learn the meanings of words like statue and feel
but the blind ought to be unable to acquire words
like picture and see…
• Learning through observation and experience.
• Humans are born without knowledge
• No innate ideas
2. From Plato to Cognitive
Psychology
2.1.Philosophical Antecedents of Psychology
Immanuel Kant (1724-1804)
• Copernican revolution in Philosophy
• The mind receives information from the
environment and then reorganizes them to
give them sense and meaning; the mind
frames received information in terms of:
• Times
• Space
• Causality
2. From Plato to Cognitive
Psychology
2.2.Psychological Antecedents of Cognitive Psychology
Structuralism
• Goal of psychology
• To understand the structure of the mind and its
perceptions by analyzing those perceptions into their
constituent components
• Method
• Introspection – looking inward at pieces of information
passing through consciousness
• Proponents
• Wilhelm Wundt, Edward Titchener
2. From Plato to Cognitive
Psychology
2.2.Psychological Antecedents of Cognitive Psychology
Functionalism
• Goal of psychology
• To study the processes of mind rather than its contents
• Method
• Various methods – introspection, observation,
experiment
• Proponents
• William James
• Principles of Psychology (1890)
2. From Plato to Cognitive
Psychology
2.2.Psychological Antecedents of Cognitive Psychology
Behaviorism
• Goal of psychology
• To study observable behavior
• Any hypotheses about internal thoughts and ways of
thinking are nothing more than speculation
• We cannot say anything meaningful about cognition
• Method
• Animal experiments, conditioning experiments
• Proponents
• John Watson, B.F. Skinner
2. From Plato to Cognitive
Psychology
2.2.Psychological Antecedents of Cognitive
Psychology
Gestalt Psychology
• Goal of psychology
• To understand psychological phenomena as
organized, structured wholes
• The whole differs from the sum of its parts
• Method
• Various methods – experiment, observation
• Proponents
• Max Wertheimer, Wolfgang Köhler
2. From Plato to Cognitive
Psychology
2.2. Emergence of Cognitive Psychology
Karl Lashley (1890-1958)
• Psychobiological arguments against behaviorism
• Playing piano
• On a behaviorist, stimulus-response account, an
activity such as rapidly playing a correct sequence of
notes from memory on an instrument would involve an
associative chain of stimuli and responses
• Such associative chains cannot explain the behavior;
input is never put into a a static system, but always
into a system which is actively organized
2. From Plato to Cognitive
Psychology
2.2. Emergence of Cognitive Psychology
Noam Chomsky
• Linguistic arguments against behaviorism
• Arguments from language acquisition
• Behaviorists cannot explain how children can

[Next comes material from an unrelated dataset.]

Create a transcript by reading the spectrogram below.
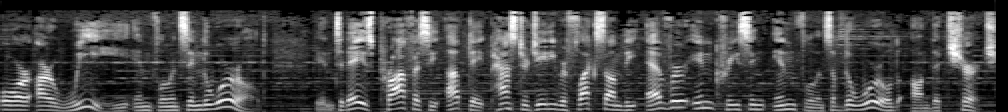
or are we influencing the world? In today's prophecy update, Pastor JD reflects on the ever increasing influence of the world on the church,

produce novel sentences they never heard.
• Infinite number of sentences we can produce can
not be learned by reinforcement – there must be a
cognitive algorithmic structure in our mind
underlying language.
2. From Plato to Cognitive
Psychology
2.2. Emergence of Cognitive Psychology
Alan Turing
• Analogy between computers and human minds
• Hardware (brain), Software (mind)
• Thinking can be described in terms of algorithmic
manipulation of some information
• These ideas gave rise to the information processing
paradigm in psychology – cognitive psychology